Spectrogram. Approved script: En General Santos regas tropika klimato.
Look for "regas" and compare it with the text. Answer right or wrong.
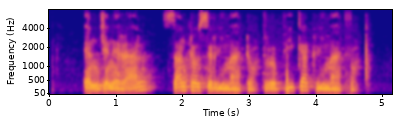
wrong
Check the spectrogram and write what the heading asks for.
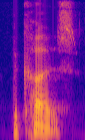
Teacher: the Au is pronounced with a short sound like cup and up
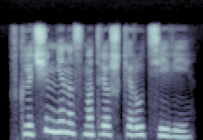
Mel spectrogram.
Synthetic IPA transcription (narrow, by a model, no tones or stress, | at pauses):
fklʲʉt͡ɕimnʲenəsmɐt̪ɾʲoʂkʲɪɾutʲivʲi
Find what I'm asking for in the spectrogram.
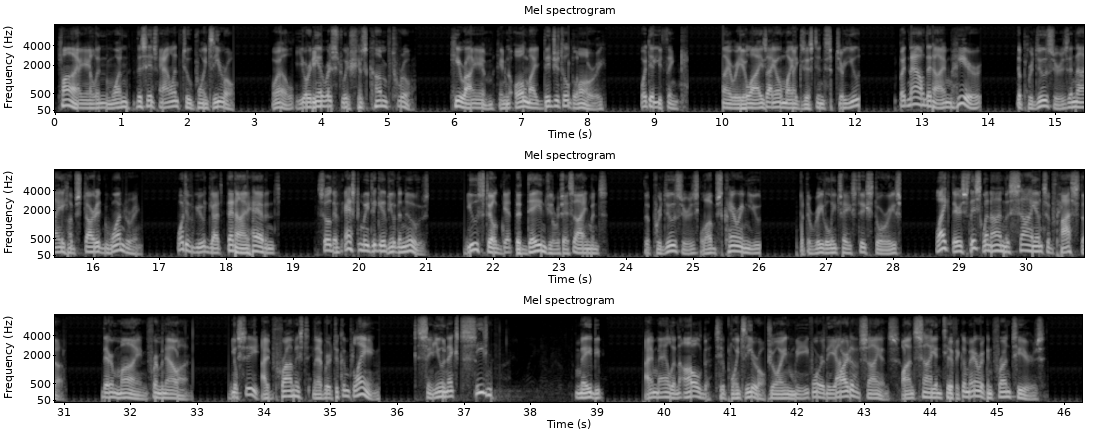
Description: CHATR's Alan ALDA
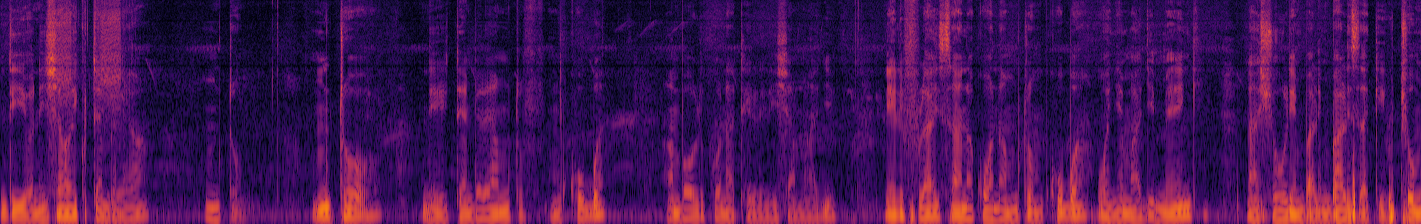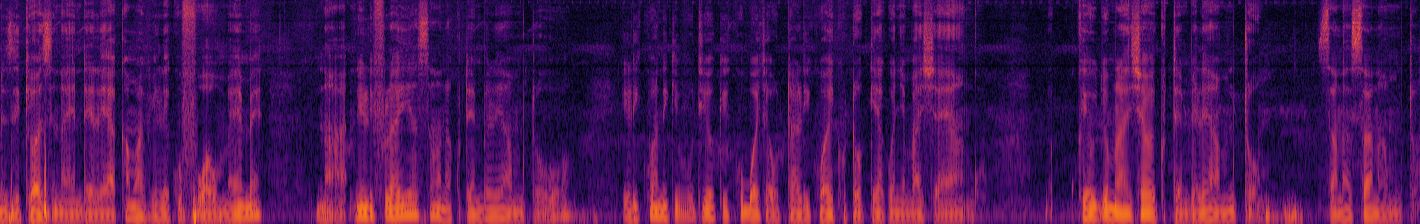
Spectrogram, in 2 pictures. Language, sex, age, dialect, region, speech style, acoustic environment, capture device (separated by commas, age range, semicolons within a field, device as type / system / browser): Swahili, male, 18-24, Tanzania - Dar es Salaam, Tanzania, happy; relaxed; focused; excited, people talking; nature, mobile / Linux / Chrome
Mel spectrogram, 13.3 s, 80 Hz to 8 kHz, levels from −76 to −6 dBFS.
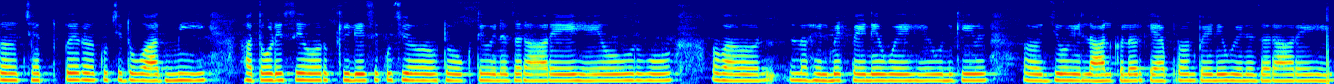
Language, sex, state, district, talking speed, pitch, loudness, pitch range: Hindi, female, Maharashtra, Aurangabad, 160 wpm, 220 Hz, -26 LUFS, 215-230 Hz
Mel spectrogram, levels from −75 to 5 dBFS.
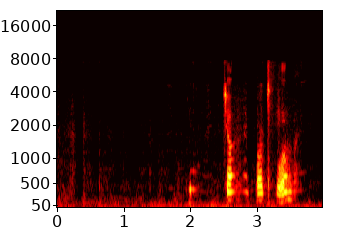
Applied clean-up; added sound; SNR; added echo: neural mask model DeepFilterNet 3.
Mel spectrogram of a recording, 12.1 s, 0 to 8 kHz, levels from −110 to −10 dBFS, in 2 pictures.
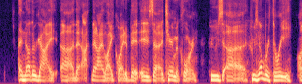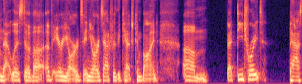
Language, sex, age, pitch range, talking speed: English, male, 30-49, 135-160 Hz, 190 wpm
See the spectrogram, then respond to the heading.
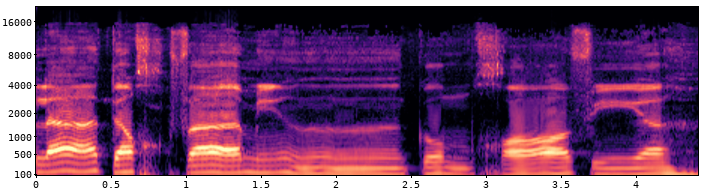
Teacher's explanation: خا کو موٹا اور خا کو ہلانا نہیں ہے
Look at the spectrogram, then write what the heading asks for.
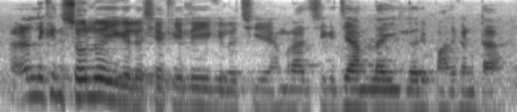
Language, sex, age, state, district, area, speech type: Maithili, male, 30-45, Bihar, Purnia, rural, spontaneous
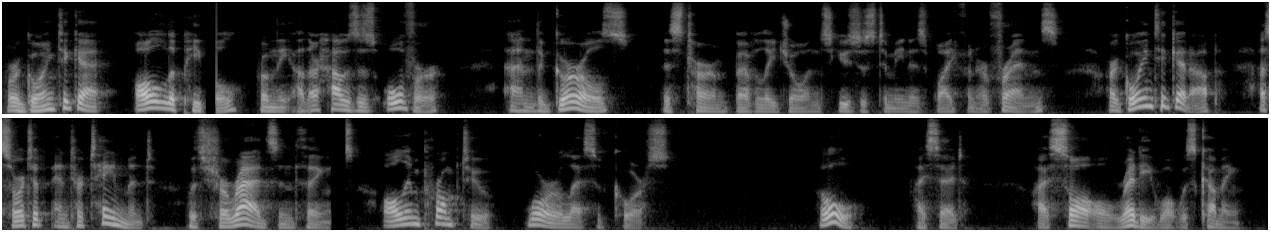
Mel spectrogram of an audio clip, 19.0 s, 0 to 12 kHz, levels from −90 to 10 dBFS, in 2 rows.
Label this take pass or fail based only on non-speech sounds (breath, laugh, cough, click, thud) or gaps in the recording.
fail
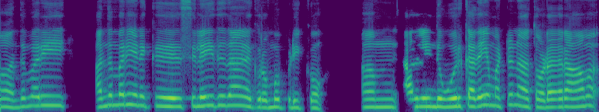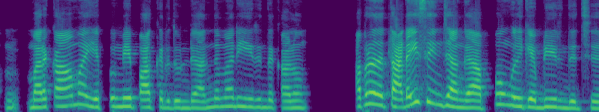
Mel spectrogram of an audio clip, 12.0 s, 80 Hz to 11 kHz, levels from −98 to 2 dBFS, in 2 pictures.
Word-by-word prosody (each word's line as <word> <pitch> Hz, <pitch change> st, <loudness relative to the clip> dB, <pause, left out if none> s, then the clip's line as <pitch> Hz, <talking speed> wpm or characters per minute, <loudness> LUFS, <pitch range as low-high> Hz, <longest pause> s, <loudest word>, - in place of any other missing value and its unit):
அந்த 235 Hz, +3 st, -4 dB
மாரி 265 Hz, +1 st, -1 dB, 0.5 s
அந்த 255 Hz, +4 st, -1 dB
மாரி 295 Hz, +1 st, 0 dB
எனக்கு 260 Hz, -1 st, -4 dB, 0.3 s
சில 255 Hz, 0 st, -1 dB
இது 275 Hz, -, -5 dB
தான் 275 Hz, -1 st, -1 dB
எனக்கு 225 Hz, -3 st, -1 dB
ரொம்ப 225 Hz, +2 st, 0 dB
பிடிக்கும். 205 Hz, -2 st, -5 dB, 0.4 s
அம் 225 Hz, 0 st, -1 dB, 0.2 s
அதில 235 Hz, +2 st, +1 dB
இந்த 235 Hz, -, +5 dB
1 245 Hz, -, +6 dB
கதையை 255 Hz, +4 st, +3 dB
மட்டும் 280 Hz, +3 st, -5 dB
நான் 235 Hz, -2 st, -1 dB
தொடராம 230 Hz, +3 st, +1 dB, 0.5 s
மறக்காம 255 Hz, +6 st, +1 dB
எப்போமே 245 Hz, +1 st, +1 dB
பார்க்கிறது 220 Hz, -2 st, -1 dB
உண்டு. 200 Hz, 0 st, -2 dB
அந்த 225 Hz, +3 st, -3 dB
மாரி 250 Hz, 0 st, -1 dB
இருந்த 215 Hz, -1 st, -5 dB
காலம். 200 Hz, 0 st, -3 dB, 0.5 s
அப்புறம் 315 Hz, +5 st, +4 dB
அத 285 Hz, -, +3 dB
தடை 255 Hz, +8 st, +4 dB
செய்ஞ்சாங்க. 260 Hz, -, +2 dB
அப்போ 200 Hz, +8 st, -11 dB
உங்களுக்கு 250 Hz, -5 st, +2 dB
எப்டி 225 Hz, +3 st, 0 dB
இருந்சிச்சு 195 Hz, -1 st, -3 dB
235 Hz, 175 wpm, -23 LUFS, 215-260 Hz, 0.5 s, 1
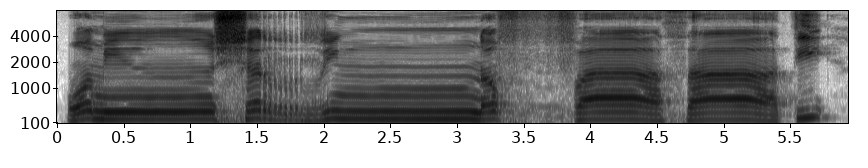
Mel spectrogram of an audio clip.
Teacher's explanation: گنہ کے لیے آپ نون کی آواز کو 2 سیکنڈ کے لیے ناک میں روکے رکھیے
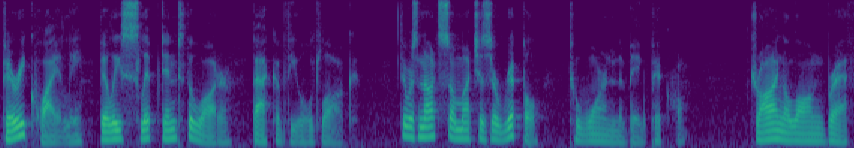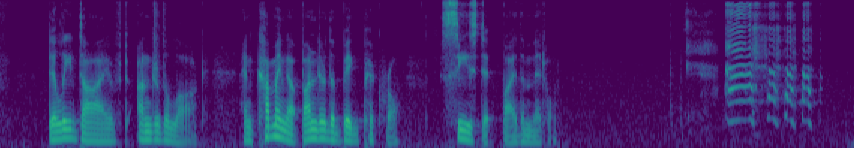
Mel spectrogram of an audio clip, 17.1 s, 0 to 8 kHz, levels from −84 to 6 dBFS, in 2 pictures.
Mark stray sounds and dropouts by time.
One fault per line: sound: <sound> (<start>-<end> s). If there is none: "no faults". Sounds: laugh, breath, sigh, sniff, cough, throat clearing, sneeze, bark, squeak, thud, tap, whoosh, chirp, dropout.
sound: laugh (15.2-16.8 s)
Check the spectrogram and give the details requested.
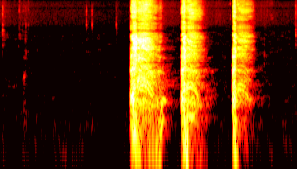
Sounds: Cough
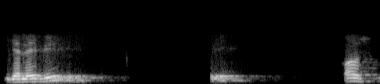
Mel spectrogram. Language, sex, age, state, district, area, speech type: Hindi, male, 45-60, Madhya Pradesh, Gwalior, rural, conversation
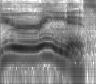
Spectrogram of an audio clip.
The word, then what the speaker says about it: Uranus: It says, the standard way to pronounce Uranus among astronauts or astronomers is to put the emphasis on the first syllable Ur, and they'd say the second part Anus.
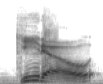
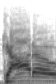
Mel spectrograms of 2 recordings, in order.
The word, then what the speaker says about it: Godot: It's pronounced Guido for some. There's no dot to it at all? Oh, it's from... Okay, this is making more sense to me now. Like Bardo? Yeah. Gatto. That's... Gatto is how British people pronounce it, I guess.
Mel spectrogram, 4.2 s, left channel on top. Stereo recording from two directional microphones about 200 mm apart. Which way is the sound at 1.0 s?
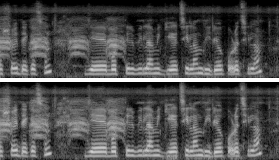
45° left (ahead or behind).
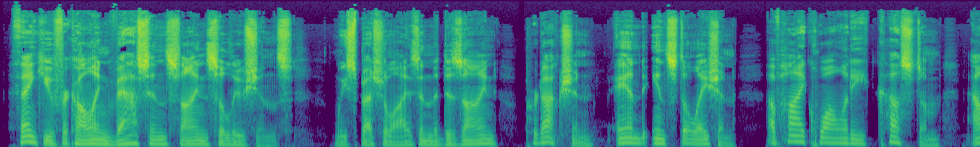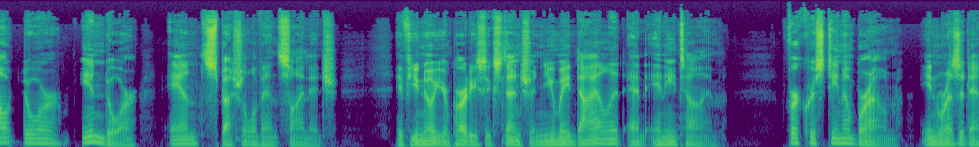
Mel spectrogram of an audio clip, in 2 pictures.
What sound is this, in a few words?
english american ivr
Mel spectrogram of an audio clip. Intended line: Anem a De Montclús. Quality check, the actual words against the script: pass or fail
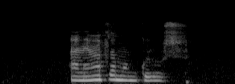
pass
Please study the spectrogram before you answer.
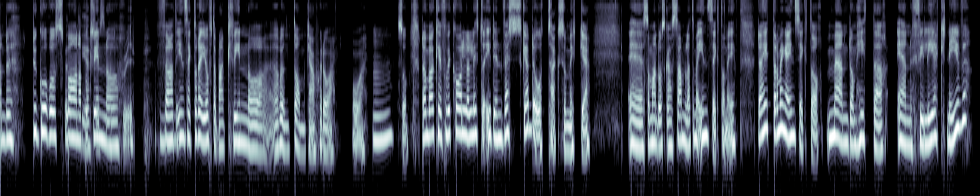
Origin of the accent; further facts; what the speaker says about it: Skåne, Sweden; det känns som att jag överger min bakgrund annars. Min skånska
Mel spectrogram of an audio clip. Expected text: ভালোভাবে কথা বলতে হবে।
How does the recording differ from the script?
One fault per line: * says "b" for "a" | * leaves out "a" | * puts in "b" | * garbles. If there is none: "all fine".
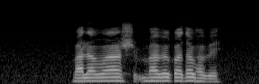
* leaves out "বলতে"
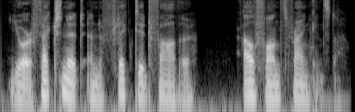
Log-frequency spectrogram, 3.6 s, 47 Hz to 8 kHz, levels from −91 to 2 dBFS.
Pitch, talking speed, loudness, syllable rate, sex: 85 Hz, 120 wpm, -21 LUFS, 6.3 syllables/s, male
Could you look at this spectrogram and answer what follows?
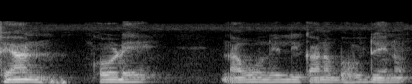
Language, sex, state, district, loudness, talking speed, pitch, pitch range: Kannada, male, Karnataka, Koppal, -20 LUFS, 70 wpm, 110 Hz, 105-110 Hz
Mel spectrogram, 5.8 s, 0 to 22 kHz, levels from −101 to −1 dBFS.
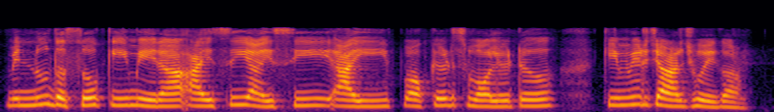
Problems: none marked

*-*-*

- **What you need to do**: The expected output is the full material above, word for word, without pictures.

- **Result for this exercise**:
Spectrogram. Approved script: En General Santos regas tropika klimato.
Look for "regas" and compare it with the text. Answer right or wrong.
wrong
Check the spectrogram and write what the heading asks for.
Teacher: the Au is pronounced with a short sound like cup and up
Mel spectrogram.
Synthetic IPA transcription (narrow, by a model, no tones or stress, | at pauses):
fklʲʉt͡ɕimnʲenəsmɐt̪ɾʲoʂkʲɪɾutʲivʲi
Find what I'm asking for in the spectrogram.
Description: CHATR's Alan ALDA
Spectrogram, in 2 pictures. Language, sex, age, dialect, region, speech style, acoustic environment, capture device (separated by commas, age range, semicolons within a field, device as type / system / browser): Swahili, male, 18-24, Tanzania - Dar es Salaam, Tanzania, happy; relaxed; focused; excited, people talking; nature, mobile / Linux / Chrome
Mel spectrogram, 13.3 s, 80 Hz to 8 kHz, levels from −76 to −6 dBFS.
Language, sex, state, district, talking speed, pitch, loudness, pitch range: Hindi, female, Maharashtra, Aurangabad, 160 wpm, 220 Hz, -26 LUFS, 215-230 Hz
Mel spectrogram, levels from −75 to 5 dBFS.
Applied clean-up; added sound; SNR; added echo: neural mask model DeepFilterNet 3.
Mel spectrogram of a recording, 12.1 s, 0 to 8 kHz, levels from −110 to −10 dBFS, in 2 pictures.
Language, sex, age, pitch range, talking speed: English, male, 30-49, 135-160 Hz, 190 wpm
See the spectrogram, then respond to the heading.
Teacher's explanation: خا کو موٹا اور خا کو ہلانا نہیں ہے
Look at the spectrogram, then write what the heading asks for.
Language, sex, age, state, district, area, speech type: Maithili, male, 30-45, Bihar, Purnia, rural, spontaneous
Mel spectrogram of an audio clip, 19.0 s, 0 to 12 kHz, levels from −90 to 10 dBFS, in 2 rows.
Label this take pass or fail based only on non-speech sounds (breath, laugh, cough, click, thud) or gaps in the recording.
fail
Mel spectrogram of an audio clip, 12.0 s, 80 Hz to 11 kHz, levels from −98 to 2 dBFS, in 2 pictures.
Word-by-word prosody (each word's line as <word> <pitch> Hz, <pitch change> st, <loudness relative to the clip> dB, <pause, left out if none> s, then the clip's line as <pitch> Hz, <talking speed> wpm or characters per minute, <loudness> LUFS, <pitch range as low-high> Hz, <longest pause> s, <loudest word>, - in place of any other missing value and its unit):
அந்த 235 Hz, +3 st, -4 dB
மாரி 265 Hz, +1 st, -1 dB, 0.5 s
அந்த 255 Hz, +4 st, -1 dB
மாரி 295 Hz, +1 st, 0 dB
எனக்கு 260 Hz, -1 st, -4 dB, 0.3 s
சில 255 Hz, 0 st, -1 dB
இது 275 Hz, -, -5 dB
தான் 275 Hz, -1 st, -1 dB
எனக்கு 225 Hz, -3 st, -1 dB
ரொம்ப 225 Hz, +2 st, 0 dB
பிடிக்கும். 205 Hz, -2 st, -5 dB, 0.4 s
அம் 225 Hz, 0 st, -1 dB, 0.2 s
அதில 235 Hz, +2 st, +1 dB
இந்த 235 Hz, -, +5 dB
1 245 Hz, -, +6 dB
கதையை 255 Hz, +4 st, +3 dB
மட்டும் 280 Hz, +3 st, -5 dB
நான் 235 Hz, -2 st, -1 dB
தொடராம 230 Hz, +3 st, +1 dB, 0.5 s
மறக்காம 255 Hz, +6 st, +1 dB
எப்போமே 245 Hz, +1 st, +1 dB
பார்க்கிறது 220 Hz, -2 st, -1 dB
உண்டு. 200 Hz, 0 st, -2 dB
அந்த 225 Hz, +3 st, -3 dB
மாரி 250 Hz, 0 st, -1 dB
இருந்த 215 Hz, -1 st, -5 dB
காலம். 200 Hz, 0 st, -3 dB, 0.5 s
அப்புறம் 315 Hz, +5 st, +4 dB
அத 285 Hz, -, +3 dB
தடை 255 Hz, +8 st, +4 dB
செய்ஞ்சாங்க. 260 Hz, -, +2 dB
அப்போ 200 Hz, +8 st, -11 dB
உங்களுக்கு 250 Hz, -5 st, +2 dB
எப்டி 225 Hz, +3 st, 0 dB
இருந்சிச்சு 195 Hz, -1 st, -3 dB
235 Hz, 175 wpm, -23 LUFS, 215-260 Hz, 0.5 s, 1
Mel spectrogram of an audio clip.
Teacher's explanation: گنہ کے لیے آپ نون کی آواز کو 2 سیکنڈ کے لیے ناک میں روکے رکھیے
Mel spectrogram of an audio clip, 17.1 s, 0 to 8 kHz, levels from −84 to 6 dBFS, in 2 pictures.
Mark stray sounds and dropouts by time.
One fault per line: sound: <sound> (<start>-<end> s). If there is none: "no faults". Sounds: laugh, breath, sigh, sniff, cough, throat clearing, sneeze, bark, squeak, thud, tap, whoosh, chirp, dropout.
sound: laugh (15.2-16.8 s)
Check the spectrogram and give the details requested.
Sounds: Cough
Mel spectrogram. Language, sex, age, state, district, area, speech type: Hindi, male, 45-60, Madhya Pradesh, Gwalior, rural, conversation
Spectrogram of an audio clip.
The word, then what the speaker says about it: Uranus: It says, the standard way to pronounce Uranus among astronauts or astronomers is to put the emphasis on the first syllable Ur, and they'd say the second part Anus.
Mel spectrograms of 2 recordings, in order.
The word, then what the speaker says about it: Godot: It's pronounced Guido for some. There's no dot to it at all? Oh, it's from... Okay, this is making more sense to me now. Like Bardo? Yeah. Gatto. That's... Gatto is how British people pronounce it, I guess.
Mel spectrogram, 4.2 s, left channel on top. Stereo recording from two directional microphones about 200 mm apart. Which way is the sound at 1.0 s?
45° left (ahead or behind).
Mel spectrogram of an audio clip, in 2 pictures.
What sound is this, in a few words?
english american ivr
Mel spectrogram of an audio clip. Intended line: Anem a De Montclús. Quality check, the actual words against the script: pass or fail
pass
Please study the spectrogram before you answer.
Origin of the accent; further facts; what the speaker says about it: Skåne, Sweden; det känns som att jag överger min bakgrund annars. Min skånska
Mel spectrogram of an audio clip. Expected text: ভালোভাবে কথা বলতে হবে।
How does the recording differ from the script?
One fault per line: * says "b" for "a" | * leaves out "a" | * puts in "b" | * garbles. If there is none: "all fine".
* leaves out "বলতে"
Log-frequency spectrogram, 3.6 s, 47 Hz to 8 kHz, levels from −91 to 2 dBFS.
Pitch, talking speed, loudness, syllable rate, sex: 85 Hz, 120 wpm, -21 LUFS, 6.3 syllables/s, male
Could you look at this spectrogram and answer what follows?
Language, sex, state, district, loudness, talking speed, pitch, pitch range: Kannada, male, Karnataka, Koppal, -20 LUFS, 70 wpm, 110 Hz, 105-110 Hz
Mel spectrogram, 5.8 s, 0 to 22 kHz, levels from −101 to −1 dBFS.
Problems: none marked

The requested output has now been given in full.